Jake Tucker . Tournaments . Tuesday 23rd May 2017 . 13:06
Blizzard have announced a development league, entitled Overwatch Contenders, which the developer is terming a league for “aspiring Overwatch League professionals.”
At the mention of Overwatch League, Blizzard reference the elephant in the room: Overwatch League is still being put together, and the vacuum in its absence is causing major issues for the competitive scene of the game, with 5 teams leaving Overwatch over the last few weeks.
The problem, according to those ejecting from the scene, was that there wasn’t enough of a chance to actually compete, meaning organisations were struggling to win money or even fans with a regular tournament cycle seen in other, better developed, esports.
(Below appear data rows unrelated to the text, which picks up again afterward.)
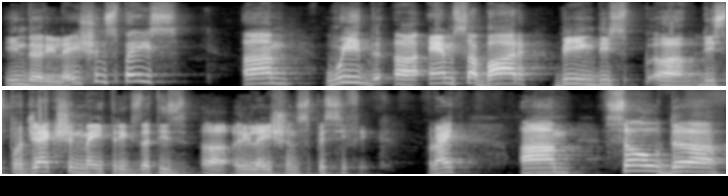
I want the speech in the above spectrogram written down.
in the relation space um, with uh, M sub r being this, uh, this projection matrix that is uh, relation specific, right? Um, so the,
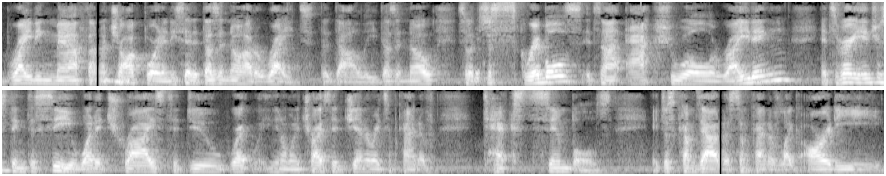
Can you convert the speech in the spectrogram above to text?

Blizzard are taking the concerns seriously it seems, with Overwatch Contenders looking to address both concerns. The is kicking off with North American and European team registration opening today, with the first season, dubbed Season Zero, as an online-only qualifier for both NA and EU. The regions will have separate tournaments to determine the top eight teams from each, with winners sharing a chunk of a $50,000 prize pool.
Following this, the top six teams from Season Zero in NA will be joined by returning Apex season three teams Team EnVyUs and Rogue for a six week bracket of round-robin play. Then, the top four teams from this contest will advance to an offline playoff bracket to fight for the lions share of $100,000.
In Europe, the same will happen, although the top 8 teams from Europe will go on to compete themselves.
Alongside this will be the Overwatch Open Division, a series of tournaments in regions around the world which will kick off in 2018. The aim of the Open Division, in addition to giving teams some playtime, is to offer up sports to the Overwatch Contenders league.
From Blizzard’s point of view, it makes a lot of sense - teams that aren’t keen to commit to an Overwatch team due to a lack of real structure or real prize money should find both of these issues resolved, although it might take a little bit of a work before endemic organisations that abandoned Overwatch are won back over. The prospect of regular competitive play is a boon for those keen to get involved in the business of watching the sport too, however.
“Over the first year of organized Overwatch competition, we’ve seen an incredible exhibition of skill at Overwatch APEX in South Korea, the Overwatch Pacific Championship in the Asia-Pacific region, and the Overwatch Premier Series in China,” said a press release.
“It’s time to bring that level of competition to the West.”
NA qualifying runs June 3-4, with EU taking place June 10-11. Playoffs take place on July 1 for NA and July 2 for EU.